Spiders are beneficial insects, acting as population control for harmful insects. Some gardeners will purposely place certain spiders in their gardens to protect their vegetation; however, once spiders begin invading the living area, that becomes a game-changer for the humans in the environment. Even though not all spiders are harmful, most people don’t want them in their homes.
Here Are the Top Four Most Common Spiders in New Jersey
The Black Widow
The black widow spider is considered a poisonous spider, and its bite can cause a painful, even severe, reaction in humans. Its body is shiny black with an orange or red mark on the underside of its abdomen. The mark may look like two triangles or have an hourglass shape. The black female widow can bite through human tissue and inject venom, causing a painful reaction. The male is unable to do this. While rarely fatal, the bite of the black widow can cause severe discomfort. If you are bit, the sooner you receive medical attention, the milder your symptoms will be – or your symptoms may alleviate entirely.
How to Determine The Black Widow Spider:
- Jet black and has a red hourglass shape on the bottom of its bulbous abdomen
- Much bigger than average house spiders
Yellow Sac Spider
These aggressive but non-poisonous spiders are notorious for biting humans. Although a yellow sac spider bite is not poisonous or harmful, they cause an "intense stinging" pain similar to a hornet or wasp. The body of the yellow sac spider is pale yellow, and they are around a quarter of an inch. They spin papery, white sacks of silk, hence the name, and you may see them in corners, under shelves, along with ceilings, or behind pictures.
How to Determine The Yellow Sac Spider:
- Pale yellow, tan, brown, or green
- Dark fangs
- Long, translucent legs
- Black “feet”
American House Spider
The American house spider is one of the common spiders in New Jersey. In terms of aggression, they are the polar opposite of the yellow sac spider. When threatened and not under rough care, the American house spider prefers to play dead and rarely bites. They are typically tiny spiders, measuring about a quarter of an inch. However, they can be as long as 1 inch with their legs stretched out. This spider is usually a dull brown with an almost dappled pattern of varying shades. They are timid, and many homeowners never see the actual spiders, although they do see their tangled cobwebs.

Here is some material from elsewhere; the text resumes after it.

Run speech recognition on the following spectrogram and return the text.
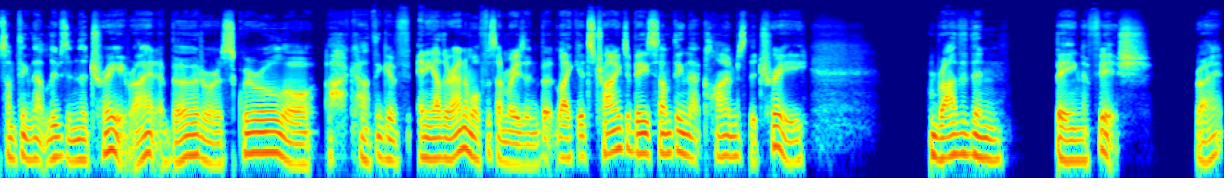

How to Determinate an American House Spider:
- Large, round, shiny abdomens
- Thin legs
Another common New Jersey spider species is the wolf spider. These are more enormous spiders, around an inch and a half, are either black or dark brown and have a hairy or fuzzy appearance. They strongly resemble the tarantula, which can cause some people to be intimidated or downright afraid. Wolf spiders prefer crawl spaces, basements, sheds, and garages instead of cohabitating with humans (usually much to the humans’ relief). They do not spin a web but instead live in the ground where they can pounce on their prey as it passes. The wolf spider is not aggressive and typically only bites when continually provoked despite its appearance.
How to Determinate a Wolf Spider:
- Furry, brownish grey
- Move quickly
Are you dealing with these common spiders in New Jersey? If you have a spider problem, call the experts in NJ spider control. At Horizon, our experienced, knowledgeable technicians can help you with any of your pest problems. Give us a call to schedule an inspection, and let our family take care of you.